→ TASK OBJECTIVE:
Among the entries that follow, locate the line with "Description and tags: A" and the line with "Mel spectrogram of an audio clip.". Output those lines and all lines in between, exactly, minus the pictures.

→ INFORMATION SUPPLIED:
_ _ _
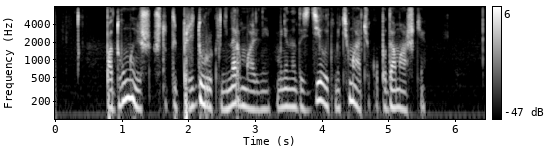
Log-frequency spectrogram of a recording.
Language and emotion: Russian, angry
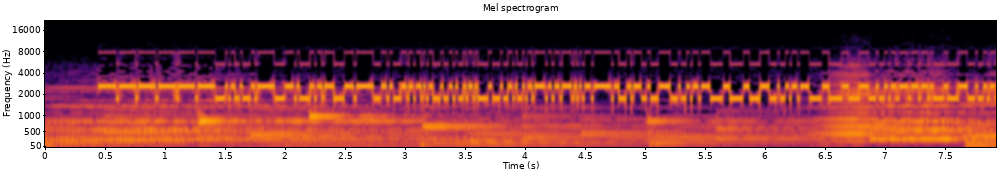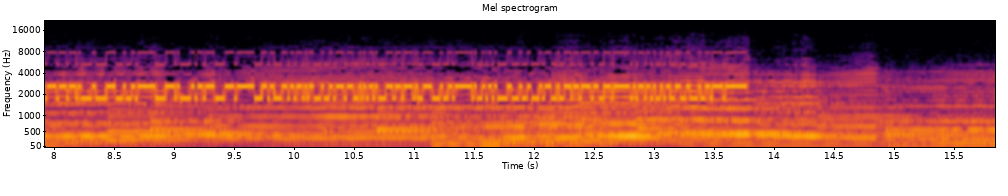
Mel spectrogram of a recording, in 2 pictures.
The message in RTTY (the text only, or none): OE9NNJ DE DK6AUM 559 559 139 139 OE9NNJ QRZ? DE HL2FDI K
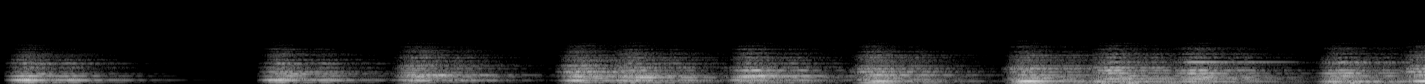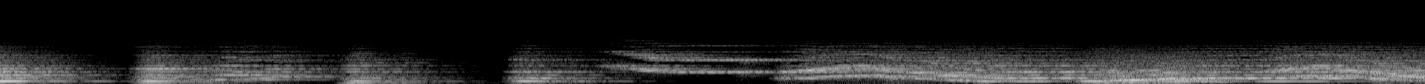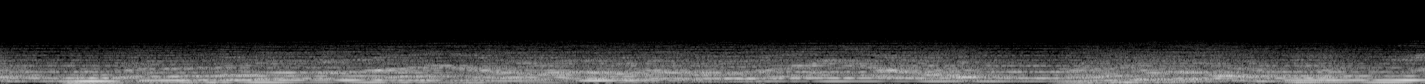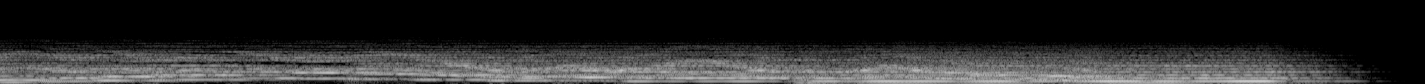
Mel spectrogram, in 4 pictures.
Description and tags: A haunted organ played in a haunted place by a ghost in a haunted key of D major. The key is haunted because each note has a little bit of detuning so it might not be well suited for every D major western-music composition.
Organ created and processed in the Venom Audio Synthesizer. Recorded in Sony Sound Forge 10.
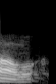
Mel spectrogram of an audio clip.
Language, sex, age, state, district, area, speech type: Manipuri, male, 30-45, Manipur, Churachandpur, rural, conversation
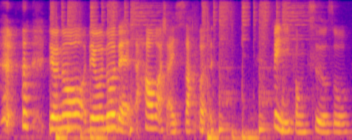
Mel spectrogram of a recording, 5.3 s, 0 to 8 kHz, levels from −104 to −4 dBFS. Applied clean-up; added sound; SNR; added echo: none; Drum kit; 8 dB; none.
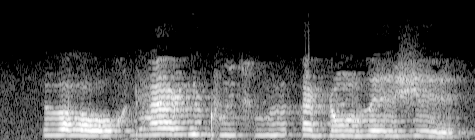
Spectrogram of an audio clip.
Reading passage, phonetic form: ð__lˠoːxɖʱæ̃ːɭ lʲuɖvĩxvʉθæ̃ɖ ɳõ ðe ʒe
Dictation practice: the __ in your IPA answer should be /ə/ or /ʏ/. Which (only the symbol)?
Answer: ʏ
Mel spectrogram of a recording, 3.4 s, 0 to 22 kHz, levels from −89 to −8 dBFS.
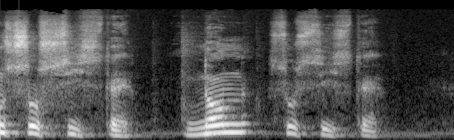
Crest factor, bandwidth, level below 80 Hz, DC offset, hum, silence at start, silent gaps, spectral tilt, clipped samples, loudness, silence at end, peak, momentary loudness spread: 20 dB; 17 kHz; -72 dBFS; under 0.1%; none; 0 s; none; -2.5 dB/octave; under 0.1%; -18 LUFS; 0.55 s; 0 dBFS; 19 LU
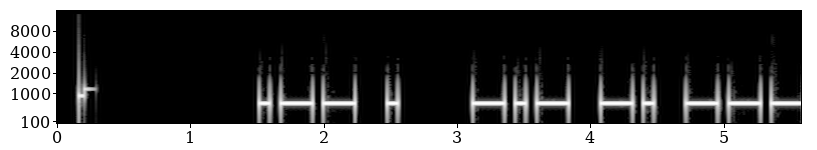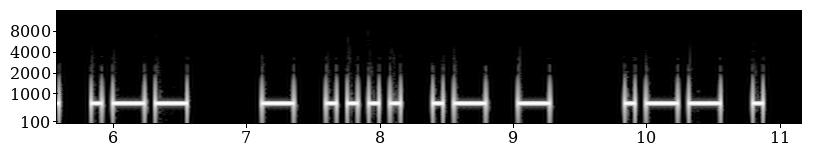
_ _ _
→ EXERCISE ANSWER:
Description and tags: A haunted organ played in a haunted place by a ghost in a haunted key of D major. The key is haunted because each note has a little bit of detuning so it might not be well suited for every D major western-music composition.
Organ created and processed in the Venom Audio Synthesizer. Recorded in Sony Sound Forge 10.
Mel spectrogram of an audio clip.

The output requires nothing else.